"Mmm hmm." Brian fiddled with the button on his shirt. It had been coming loose and he knew he should ask Moms to re-sew it before it fell off and got lost. Actually, Honey would probably do it, since Moms paid her to do the mending.

"She's Negro." The simple statement held such weight, but there was a kindness in his father's brown eyes.

"Mmm hmm." He wasn't sure how else to respond; there didn't seem to be much more to say about that.

Peter nodded his head knowingly. "And you like her. I mean, you like her as in you want to go out with her?"

"Mmm hmm."


"Yes, Dad?" He'd answered all the questions, hadn't he?

"How serious are you about this girl?"

"It doesn't really matter." Brian sighed.

"I think it does." His father leaned forward. "I know we've had 'the talk' and I'm not going to make you sit through that again, but this is slightly different."

Brian stiffened at the words. "Why? Because she's colored?"

"Yes, actually." Peter matched his son's earlier sigh. "It shouldn't make it different, but it does. I just want you to tread very carefully here."

Brian bit down on his words. He watched his father, holding in his initial reaction, waiting for him to explain.

"Other people might not be as accepting of your relationship as your mom and I are." His father must've noticed his defensive posture. He quickly added, "And we are accepting of it, please don't worry about that. But some people might not be. I just want to be sure you're serious about her before you put the two of you through ...."

"Through ...?" Brian knew people might not like it, but he wasn't sure what his father expected to happen. New York wasn't like the states in the south. The thought made him think of Loyola's accent. He still hadn't asked her where she was from.

His father shrugged a shoulder. "I don't know what exactly. Name calling, harassment." He picked up a newspaper from his desk. An article on the desegregation of Arkansas schools was on the front page. "People might throw rocks at you or her."

Brian tried to dismiss his father's concerns. "This isn't Arkansas. Our school's always been integrated." Was she from Arkansas? That might explain her reluctance.

"I know.

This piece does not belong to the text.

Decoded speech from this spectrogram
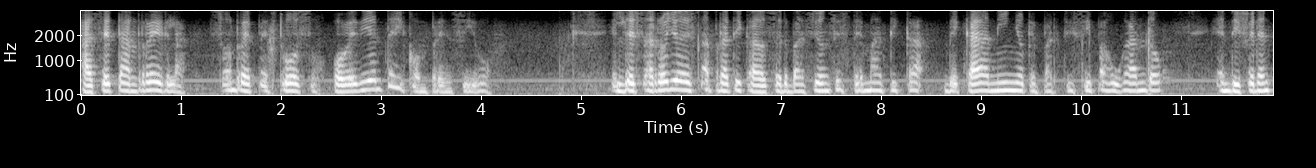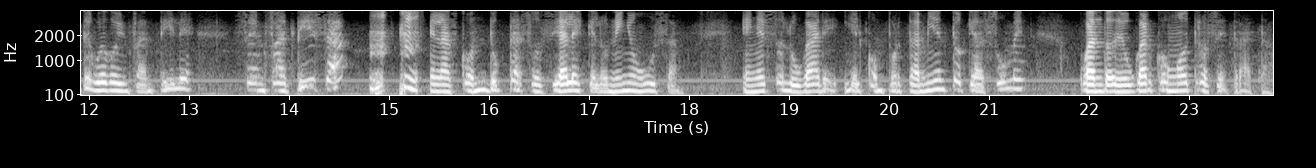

Thank the Lord things are pretty good here." Peter shook his head sadly, placing the newspaper back down. "But people might see a difference between letting white and colored children go to school together versus letting them go out on a date together." He paused, staring thoughtfully at Brian. "Is she worth it, son? Is she worth putting both of you through any potential trouble?"

He didn't even have to think about it, didn't hesitate even one second. "She's worth it."

"Then you have our full support, no matter what happens." His father stood up and clapped him on the back.

"Great. Can you talk to her grandfather?" Brian asked, a sarcastic edge to his voice.

"Her grandfather?" Peter sat back down.

"He's against it. Because I'm white."

Peter frowned. "And her parents?"

"Died. A car accident, I think." He shifted in his seat. "It's just her and her grandfather."

"How does Loyola feel?" his father asked.

"I'm not sure." Brian shrugged a shoulder. "She says she likes me, too, but that it can't work, because her grandfather won't stand for it. Because I'm white."

"I'm sorry, son." Peter sighed again. "You made me go through that whole bit just to say it doesn't matter anyway? You did try to say that at the beginning, didn't you?"

"So you think I should give up on her then?" Brian shook his head. "I really like her, Dad. I can't just forget about her. I don't want to forget about her."

Peter stared quietly at Brian for a long moment. "I hate to go against the wishes of any parental figure, but in this case—" He sighed again, filling the air with a heaviness. "If you really like her, if you love her, if you think you want to have a future with her, and if you honestly think she feels the same ... if you think there's a real chance for the two of you to be happy together, you should fight for her."

Brian smiled for the first time since he'd taken Loyola home. He would fight for her.

chapter 3: you give me hope